In the records below, find the line containing "Please look at" and the line containing "Can you make"; please repeat exactly the lines from one to the other, both included, and nothing more.
● ● ●
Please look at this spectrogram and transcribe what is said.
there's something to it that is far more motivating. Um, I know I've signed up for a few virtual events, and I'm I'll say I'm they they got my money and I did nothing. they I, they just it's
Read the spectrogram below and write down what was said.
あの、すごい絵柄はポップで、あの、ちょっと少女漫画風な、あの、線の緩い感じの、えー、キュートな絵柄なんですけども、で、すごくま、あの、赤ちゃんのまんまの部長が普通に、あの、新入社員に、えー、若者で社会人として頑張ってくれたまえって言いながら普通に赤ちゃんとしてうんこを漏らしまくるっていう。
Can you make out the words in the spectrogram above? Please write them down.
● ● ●
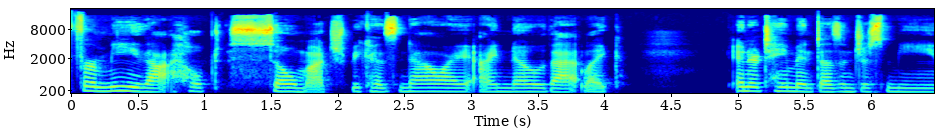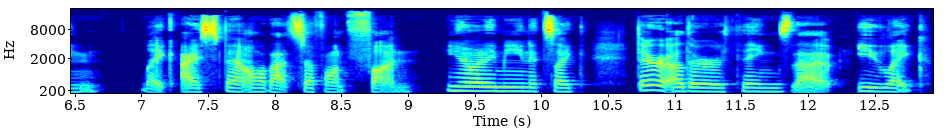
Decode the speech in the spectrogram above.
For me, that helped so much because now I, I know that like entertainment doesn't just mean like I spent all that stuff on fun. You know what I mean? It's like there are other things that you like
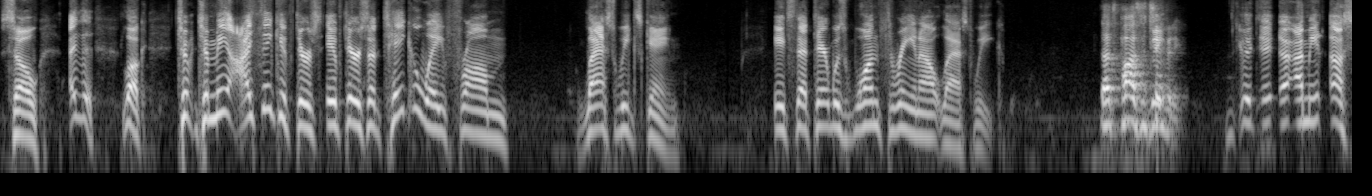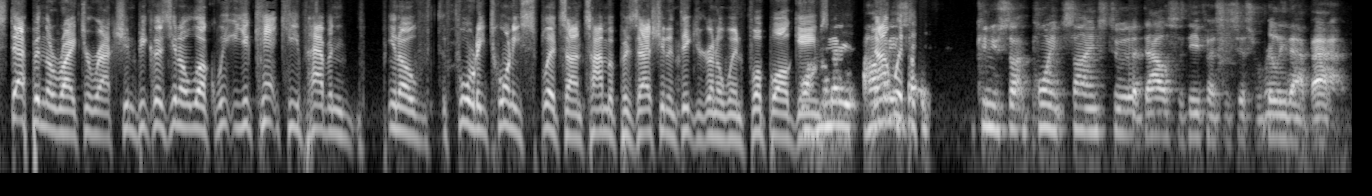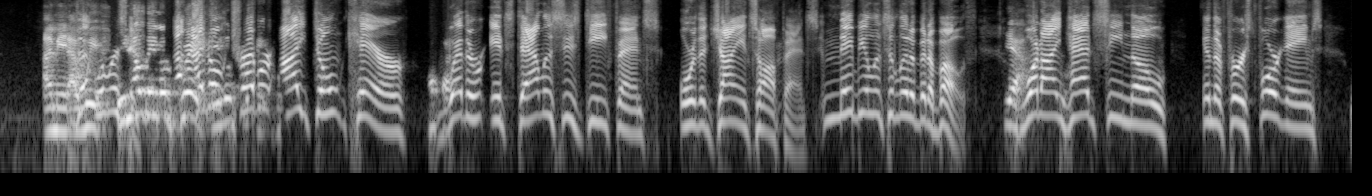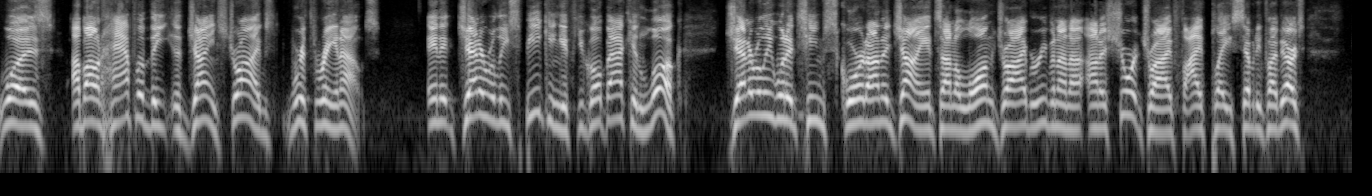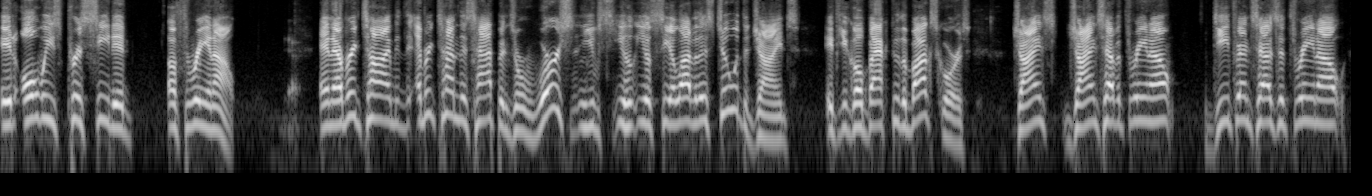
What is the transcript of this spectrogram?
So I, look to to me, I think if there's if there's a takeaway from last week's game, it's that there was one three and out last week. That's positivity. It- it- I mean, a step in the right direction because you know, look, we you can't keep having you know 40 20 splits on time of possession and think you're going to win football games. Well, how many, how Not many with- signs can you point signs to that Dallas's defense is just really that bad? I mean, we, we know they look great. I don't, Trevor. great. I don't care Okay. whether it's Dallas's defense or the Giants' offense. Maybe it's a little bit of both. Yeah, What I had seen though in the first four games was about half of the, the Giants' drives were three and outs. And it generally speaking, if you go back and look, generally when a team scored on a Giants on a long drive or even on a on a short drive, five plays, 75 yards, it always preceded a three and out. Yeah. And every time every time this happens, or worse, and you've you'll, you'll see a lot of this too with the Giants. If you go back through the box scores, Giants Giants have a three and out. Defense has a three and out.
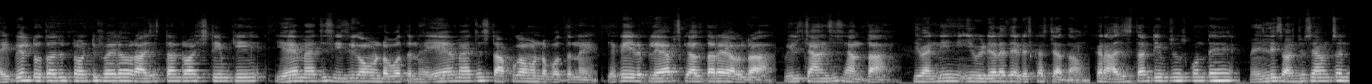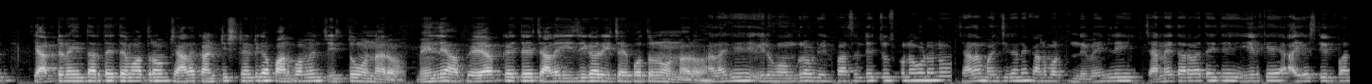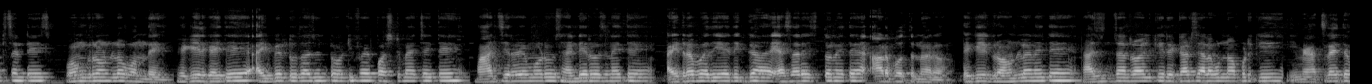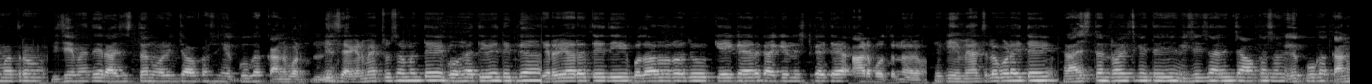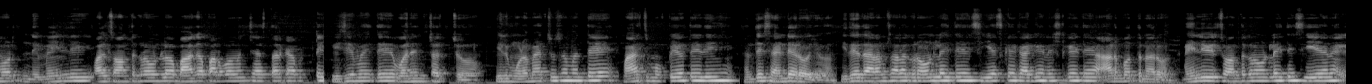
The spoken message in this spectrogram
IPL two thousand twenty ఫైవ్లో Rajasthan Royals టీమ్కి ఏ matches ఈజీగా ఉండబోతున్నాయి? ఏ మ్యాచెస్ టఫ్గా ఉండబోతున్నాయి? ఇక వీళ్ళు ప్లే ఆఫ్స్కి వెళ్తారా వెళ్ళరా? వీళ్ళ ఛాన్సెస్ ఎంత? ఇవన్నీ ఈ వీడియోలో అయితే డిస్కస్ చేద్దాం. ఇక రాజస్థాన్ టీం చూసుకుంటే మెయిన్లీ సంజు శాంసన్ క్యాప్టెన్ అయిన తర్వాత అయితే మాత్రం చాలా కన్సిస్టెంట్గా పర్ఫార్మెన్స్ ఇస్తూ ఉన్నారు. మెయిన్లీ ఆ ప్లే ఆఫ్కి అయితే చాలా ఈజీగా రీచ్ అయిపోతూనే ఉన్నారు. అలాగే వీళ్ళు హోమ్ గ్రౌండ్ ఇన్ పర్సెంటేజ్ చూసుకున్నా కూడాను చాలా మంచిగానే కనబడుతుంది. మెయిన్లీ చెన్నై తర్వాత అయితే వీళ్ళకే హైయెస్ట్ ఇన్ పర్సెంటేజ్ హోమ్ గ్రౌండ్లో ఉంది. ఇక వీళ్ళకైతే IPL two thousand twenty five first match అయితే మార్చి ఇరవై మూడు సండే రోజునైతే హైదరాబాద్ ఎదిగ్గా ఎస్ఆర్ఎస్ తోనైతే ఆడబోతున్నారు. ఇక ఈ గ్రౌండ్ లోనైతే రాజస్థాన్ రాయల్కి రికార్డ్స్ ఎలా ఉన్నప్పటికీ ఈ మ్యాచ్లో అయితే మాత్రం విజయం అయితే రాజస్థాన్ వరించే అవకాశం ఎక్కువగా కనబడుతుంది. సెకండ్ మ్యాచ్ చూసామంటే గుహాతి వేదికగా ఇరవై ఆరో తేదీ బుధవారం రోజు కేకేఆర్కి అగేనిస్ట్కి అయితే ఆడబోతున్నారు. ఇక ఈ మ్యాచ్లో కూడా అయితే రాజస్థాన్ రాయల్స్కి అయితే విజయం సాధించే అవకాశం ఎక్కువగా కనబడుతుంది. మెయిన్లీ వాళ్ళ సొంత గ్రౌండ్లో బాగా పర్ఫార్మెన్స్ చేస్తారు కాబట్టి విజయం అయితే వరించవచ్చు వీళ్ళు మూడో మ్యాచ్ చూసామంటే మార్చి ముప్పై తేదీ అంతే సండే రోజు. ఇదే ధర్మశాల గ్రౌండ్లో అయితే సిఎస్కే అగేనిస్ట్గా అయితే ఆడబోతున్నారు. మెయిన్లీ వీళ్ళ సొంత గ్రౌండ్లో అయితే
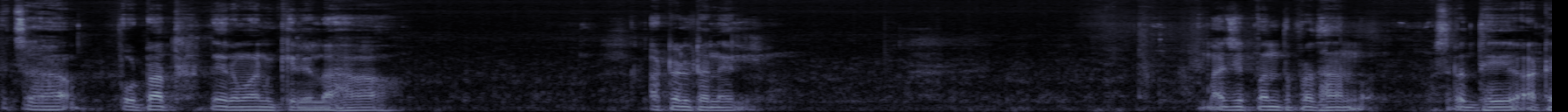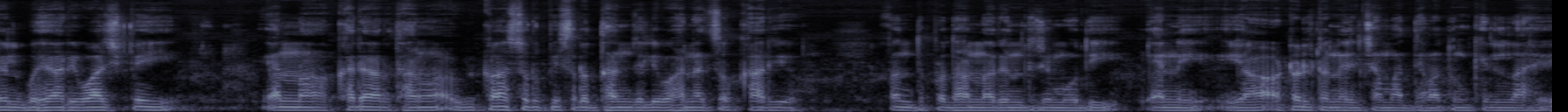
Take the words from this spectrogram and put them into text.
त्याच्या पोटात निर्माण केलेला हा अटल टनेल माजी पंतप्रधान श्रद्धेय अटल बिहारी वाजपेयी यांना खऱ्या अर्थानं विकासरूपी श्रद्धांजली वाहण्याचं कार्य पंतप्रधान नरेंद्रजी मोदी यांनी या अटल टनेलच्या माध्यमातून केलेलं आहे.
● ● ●
• Answer box:
Please look at this spectrogram and transcribe what is said.
there's something to it that is far more motivating. Um, I know I've signed up for a few virtual events, and I'm I'll say I'm they they got my money and I did nothing. they I, they just it's
Read the spectrogram below and write down what was said.
あの、すごい絵柄はポップで、あの、ちょっと少女漫画風な、あの、線の緩い感じの、えー、キュートな絵柄なんですけども、で、すごくま、あの、赤ちゃんのまんまの部長が普通に、あの、新入社員に、えー、若者で社会人として頑張ってくれたまえって言いながら普通に赤ちゃんとしてうんこを漏らしまくるっていう。
Can you make out the words in the spectrogram above? Please write them down.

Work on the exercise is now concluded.